Really Secret would apply to those situations in which the discovery of your password could lead to major financial loss, inconvenience, or embarassment and involve things like your Social Security Number, credit card number, primary email address. Secret would be for the rest -- stuff you would prefer to keep secret or restrict access to but wouldn't be a major crisis if breached.
Mushpup is **not** meant for **Really, //Really// Secret** situations. But it is ideal for the rest.
====Your Low Security Password Is Your Mushpup Secret Word====
The first thing to do is to create a different password for each of your privacy levels. Some of the [[http://en.wikipedia.org/wiki/Password#External_links sites listed here]] can help you come up with strong ones. Try to avoid as much as possible writing these passwords down. Commit them to memory and never share them with anyone.
Do you have your two passwords? This is where Mushpup comes in. Your Low Security Password is also your Mushpup Secret Word. With it, you can create n almost infinite number of distinct working passwords while only having to remember your one Mushpup Secret Word. How does it work?
====Mushpup on the Internet====
Mushpup is really meant for the internet where you probably need passwords the most. It is not recommended for really important sites, like your bank or primary webmail websites. However, for less critical sites, like a wiki login or a secondary email address, it comes in handy.
Whenever you have to register for a non-critical website, just open up the mushpup page, put the site domain and your Mushpup Secret Word in the form and get your new password. Then use this as your password on that site.
Why not just use your Mushpup Secret Word itself as your password. Well, again, if someone gains access to your password through the negligence or malice of that particular website, they won't thereby have access to any other sites. The real beauty of mushpup is not that it makes your password on that particular site safer, it makes your password //for every other site// you go to safer.
It also provides a convenient, secure way to obtain your password from anywhere on the internet. Just drop by mushpup.org, put the same information back in the form, and there your password is. No need to even memorize it or write it down.

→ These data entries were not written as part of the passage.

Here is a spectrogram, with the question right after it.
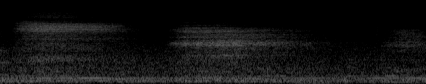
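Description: Slow, deep yoga breaths during a gentle flow practice in deep poses, drawn in and released audibly through the nose, with two long breaths and the start of a third, near and steady, no talking.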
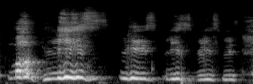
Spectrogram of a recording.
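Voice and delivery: loud sobbed plea, then falling away; tearful pleading. Acted. Child begging mother to get up, tearful. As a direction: beg through tears.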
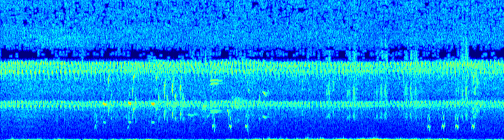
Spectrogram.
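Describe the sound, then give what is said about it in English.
A katydid calls with a steady, high-pitched buzzing drone throughout, while scattered bird chirps and tweets sound over a low outdoor rumble of wind, at the entrance to Vine Mount Swamp. “It's a katydid calling too.”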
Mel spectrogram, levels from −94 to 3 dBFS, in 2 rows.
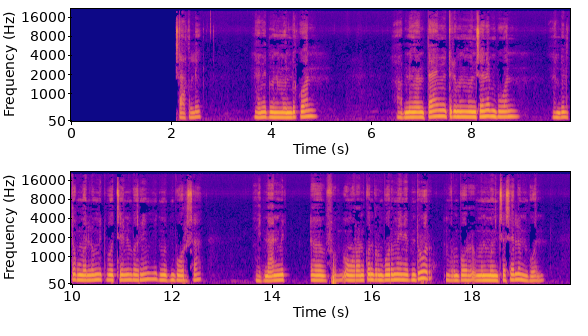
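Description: From the start until 2.1 s the speech is an audio dropout to silence, with no room tone, unlike a quiet pause. The likely cause is lost input while recording continued. Throughout, the speech sounds swirly, hollow and smeared, with blurred attacks. This is generation loss, harsher than a single MP3 pass at around 96 kbit/s would produce, which points to roughly seven re-encodes, each adding its own noise and spectral holes.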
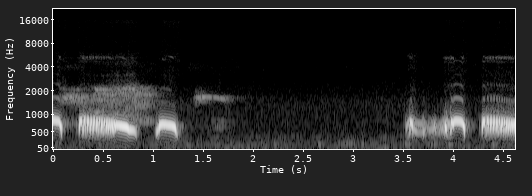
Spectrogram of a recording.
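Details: Spotted dove used as a decoy, cooing to rouse wild doves: a full phrase of short and long rounded coos ending in a clipped note, then a pause of about two seconds before the next phrase starts with similar mellow, falling coos.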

Revision [41]

The oldest known version of this page was created on 2006-07-20 12:50:00 by MushPup [Replaces old-style internal links with new pipe-split links.]